Appearance: four feet tall, with a fifteen to eighteen inch tail and a six foot wing span. Straight, strong legs set well apart. Colour is copper bronze metallic, with a background of brown and black, and white bars on the tail. The head is long, deep and broad with prominent eyes. Toms weigh up to 36 pounds and hens up to twenty pounds.
Most Popular variety in the US. Recognized by the American Poultry Association in 1874
Breed is a cross between the Eastern Species of North American wild turkey and the domestic turkeys brought by colonists from Europe.
These were crossed with larger, faster growing US stocks and the resulting bird, the Broad Breasted Bronze, which became the commercial variety of choice.
Further selection improved meat production, especially that of breast meat, growth rate, and other performance qualities.
At the same time conformation (especially the shortening of the legs and the keel) nearly eliminated their ability to mate naturally.
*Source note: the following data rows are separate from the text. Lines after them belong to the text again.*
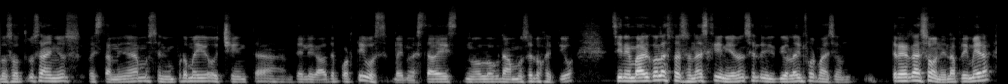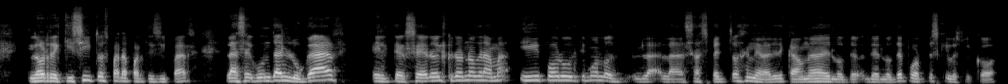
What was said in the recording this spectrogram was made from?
los otros años, pues también hemos tenido un promedio de 80 delegados deportivos. Bueno, esta vez no logramos el objetivo. Sin embargo, las personas que vinieron se les dio la información. Tres razones. La primera, los requisitos para participar. La segunda, el lugar. El tercero, el cronograma. Y por último, los, los aspectos generales de cada uno de los, de los deportes que lo explicó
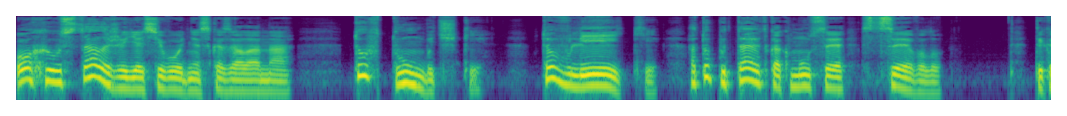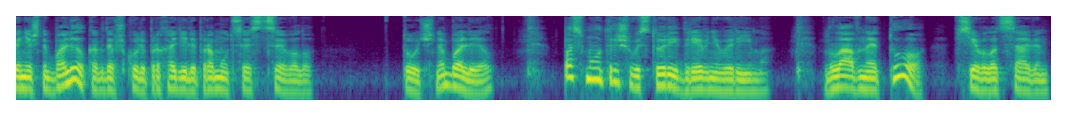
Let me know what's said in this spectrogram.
«Ох, и устала же я сегодня», — сказала она, — «то в тумбочке, то в лейке, а то пытают, как Муция Сцеволу. Ты, конечно, болел, когда в школе проходили про Муция Сцеволу?» «Точно болел. Посмотришь в истории Древнего Рима. Главное то, Всеволод Савин,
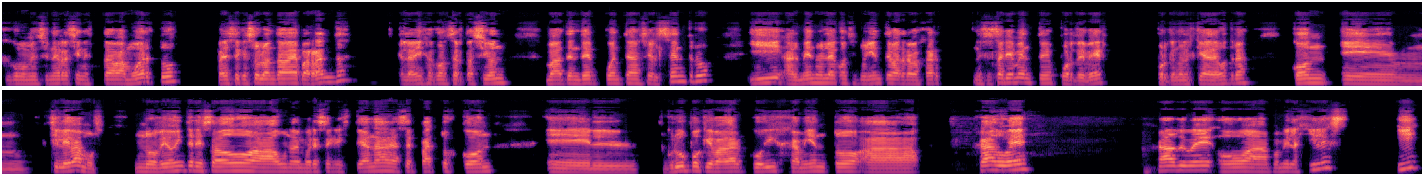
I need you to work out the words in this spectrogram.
que como mencioné recién estaba muerto, parece que solo andaba de parranda, la vieja concertación va a tender puentes hacia el centro y al menos la constituyente va a trabajar necesariamente por deber, porque no les queda de otra, con Chile Vamos. No veo interesado a una democracia cristiana de hacer pactos con el grupo que va a dar cobijamiento a Jadwe, Jadwe o a Pamela Giles y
For this reason, the Broad Breasted Bronze turkeys have been artificially inseminated since the 1960’s.
The Broad Breasted Bronze was replaced by the Large White (or breasted White) turkey beginning in the 1960’s.
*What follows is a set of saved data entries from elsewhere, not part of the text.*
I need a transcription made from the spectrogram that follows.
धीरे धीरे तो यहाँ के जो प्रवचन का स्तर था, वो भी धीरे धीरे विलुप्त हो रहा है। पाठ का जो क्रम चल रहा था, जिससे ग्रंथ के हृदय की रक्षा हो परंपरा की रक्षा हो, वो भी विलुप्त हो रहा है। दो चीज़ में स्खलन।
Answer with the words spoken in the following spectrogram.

Processors favoured the white feathered variety because it produced a cleaner-looking carcass.
Today, the Bronze is no longer used by the turkey industry, but it is promoted for seasonal, small-scale production.
The Bronze was not used for production until the early 21st century, when renewed interest in the biological fitness, survivability, and superior flavour captured consumer interest and created a growing market niche.
Careful selection for good health, ability to mate naturally, and production attributes will return this variety to its former stature. Broad Breasted Bronze turkeys are in need of conservation.
Only a few hatcheries maintain breeding flocks, and many of these are reducing in their number. Marketing strategies need to be developed for each type that does not undermine the other.